Councilman James Gennaro and local elected officials joined community leaders to host the New York City Council’s Diwali Festival at Queens College’s Lefrak Concert Hall on Saturday, Nov. 13.
The celebration, which is usually held every year at City Hall, was canceled last year due to COVID-19.
This year’s sold-out event was organized by Gennaro, who represents the 24th Council District, and District Leader Neeta Jain.
“I was thrilled to host this weekend’s Diwali event at Queens College. Diwali is a time to celebrate the triumph of light over darkness, knowledge over ignorance, and good over evil. It is a beautiful tradition, and I am honored to have played a role in bringing the festival to Queens this year,” Gennaro said.
Diwali — known as the festival of lights — is one of the major festivals celebrated by Hindus, Jains, Sikhs and even some Buddhists. Each religion has its own historical narrative behind the holiday. Diwali is widely observed among more than a billion people from a variety of faiths across India and its diaspora.
The five days of Diwali are marked by prayer, feasts, fireworks, family gatherings and charitable giving.
Deputy Consul General of India Dr. Varun Jeph, who was in attendance at the festival on Saturday, said Diwali truly reflects the American and Indian values of celebrating diversity and of embracing different cultures.
“New York is no stranger to Diwali and its symbolic relevance. It is very heartening to see the festival of lights being celebrated here with great joy and fervor — not only by the South-Asian community, but also by members of diverse ethnicities and nationalities, just like the Indian-American community celebrates Christmas and other festivals passionately and with great merriments,” Jeph said. “May the festival of lights bring joy, love, peace, prosperity and good health to everyone.”
The celebration at Queens College included a peace prayer by Dr. Krishna Pratap Dixit; a lamp lightning ceremony; and a Ganesh vandana prayer by the members of the Hindu Temple Society of North America. Performances included a Bollywood medley performed by Anadita Guha; Sarva Devatha Anjali performed by the Mukthambar Fine Arts Team; Nagade Sang Dhol Baje performed by Dr. Sumita Guha; and Masala Bhangra performed by Sarina Jain and her team.
Jain says she is looking forward to celebrating Diwali again at City Hall next year with more joy of having it as a New York City public school holiday.
“May the lamps (Diya) of Diwali (Deepavali) illuminate everyone’s life with happiness, peace and good health. Wish you and your family a very prosperous Diwali and a happy new year!” Jain said. “On this Diwali, let’s make a promise to bring lights into people’s lives who suffered during this pandemic, and also pray to god for good health and fortune for everyone.”
Other Queens elected officials, including City Council members Barry Grodenchik, Peter Koo and Assemblyman David Weprin, attended the event.
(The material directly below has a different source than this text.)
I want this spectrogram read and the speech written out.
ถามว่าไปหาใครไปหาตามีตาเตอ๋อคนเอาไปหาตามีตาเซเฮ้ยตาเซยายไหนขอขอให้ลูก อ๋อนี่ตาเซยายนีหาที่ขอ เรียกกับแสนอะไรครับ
It was an honor for Grodenchik to once again co-sponsor the City Council’s Diwali event and to join his friends and neighbors for a beautiful celebration in Queens, he said.
“I cannot think of a better start to the holiday season,” Grodenchik said.
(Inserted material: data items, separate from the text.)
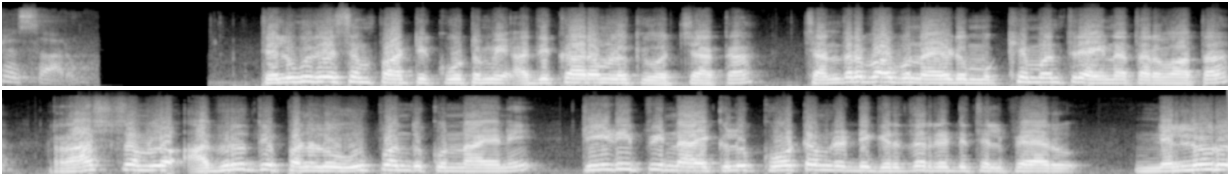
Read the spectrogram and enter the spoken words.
చేశారు. తెలుగుదేశం పార్టీ కూటమి అధికారంలోకి వచ్చాక చంద్రబాబు నాయుడు ముఖ్యమంత్రి అయిన తర్వాత రాష్ట్రంలో అభివృద్ధి పనులు ఊపందుకున్నాయని టీడీపీ నాయకులు కోటంరెడ్డి గిరిధర్ రెడ్డి తెలిపారు. నెల్లూరు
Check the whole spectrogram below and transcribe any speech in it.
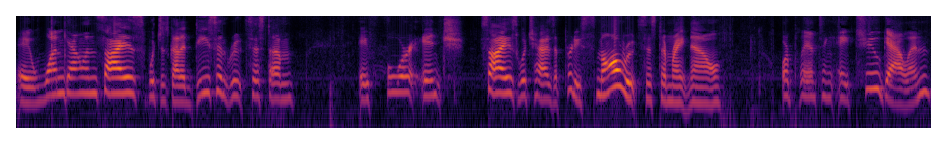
a one gallon size, which has got a decent root system, a four inch size, which has a pretty small root system right now, or planting a two gallon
Koo, who was also a co-sponsor of this year’s event, wished everyone a blessed, healthy and prosperous holiday.
“Diwali is a festival of new beginnings and of light and hope,” Koo said. “May hope and light guide us all this Diwali and this holiday season!”
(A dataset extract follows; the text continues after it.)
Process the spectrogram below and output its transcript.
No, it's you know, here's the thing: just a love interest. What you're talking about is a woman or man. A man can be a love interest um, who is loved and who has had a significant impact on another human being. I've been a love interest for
It was a pleasure for Weprin to celebrate Diwali at Queens College, he said.
“The festivities honored community advocates who have devoted their time, energy, and resources to improve the lives of countless NYC residents,” Weprin said. “Diwali is a holiday celebrating the victory of light over darkness. After another difficult year in the pandemic, it was comforting to gather in-person and take part in a ceremony acclaiming the ultimate triumph of good over evil.”